We’re not sure what celebrating Christmas in 1815-style means. But if you’re curious, check out Point of Honor (112 Cabell St.) today for their Christmas Open House. Tour the historical home, also called Dr. George Cabell’s Mansion on the James, for free today. The mansion, home to Cabell, a physician to revolutionary Patrick Henry and correspondent to third president Thomas Jefferson, will be decked in period costume and with “live greens,” according to the event’s Facebook page. Visitors can learn history going back to the days before the mansion’s construction when Monacan natives camped near the James in that spot. For more info about its history, click here. For more information about the event, click here or call (434) 455-6226.
Sometimes the halls deck back. At least that’s the experience for the entire Griswold clan and their neighbors. Everything that can go wrong does as Clark Griswold (Chevy Chase) and his wife Ellen (Beverly D’Angelo) host both sides of their family, as well as an uninvited wing led by delightfully un-self-aware Cousin Eddie (Randy Quaid), for a “good old fashioned family Christmas” in National Lampoon’s Christmas Vacation (1989). The film is part of a holiday tribute series hosted by Venue Cinemas (901 Lakeside Dr.) who are committed to presenting the Christmas standards the way few of us are used to seeing them:, on the big screen instead of in front of our own fireplaces. Showtimes are 12:00, 2:15, 4:30, 7:00 and 9:15 p.m. Dec. 1-Dec. 7. For more information, click here or call (434) 845-2398.

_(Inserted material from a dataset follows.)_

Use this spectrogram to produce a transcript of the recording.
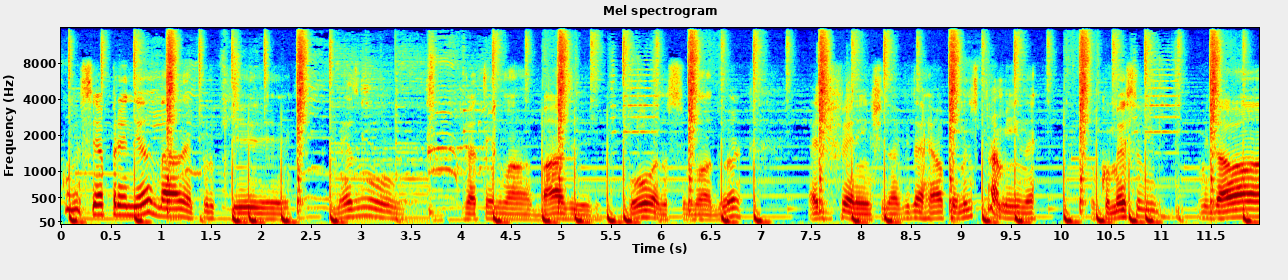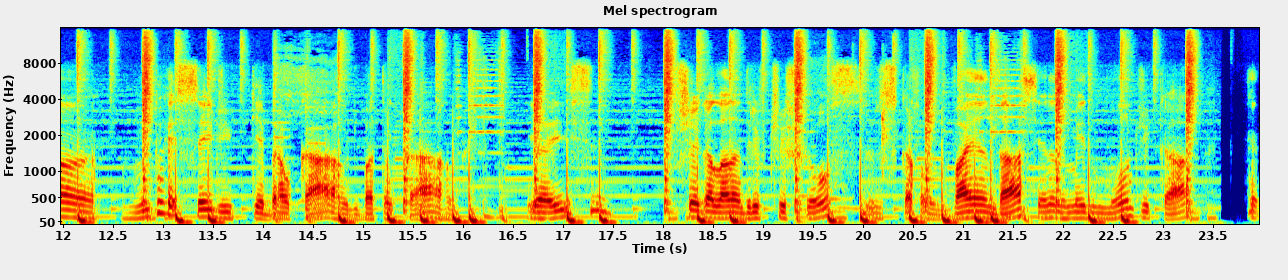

There’s really only one time of year where gingerbread takes any sort of spotlight, and we’re in it. Get the most out of the seasonal cookie today as 5th St. Grind (710 5th St.) hosts a gingerbread house building competition. For a $10 entry, a group or individual gets an all-inclusive kit to construct a gingerbread house in the cafe. The winner gets a V60 pourover kit. Come in any time today from 6 a.m. to 9 p.m. to participate, although you have to leave your sweet creation behind for the competition, which will be judged by popular vote. Voting takes place two ways: electronically via Facebook and the old-fashioned way, by coming into the shop. Note: this means you can get two votes. Vote early and often, as they used to say, and eat some gingerbread, which is what we say. The winner will be announced Dec. 11 after which participants can retrieve their masterpieces. For more information, click here or call (434) 386-8952.
Near the Blackwater Creek Trail’s Langhorne Rd. entrance lies a quaint-but-cared-for garden perfect for reflection, remembrance and hope. The Awareness Garden (1700 Old Langhorne Rd.), dedicated in memoriam and for cancer prevention, will mark the holiday season with its annual lighting ceremony tonight, memorializing the site for those lost to the illness, giving thanks for survivors and shining hope for those in fights for their lives. The event will feature E.C. Glass’s A’Cappella groups singing holiday songs as well as hot chocolate and treats from 5-6 p.m. For more information about the event, click here or here to learn about the Awareness Garden Foundation.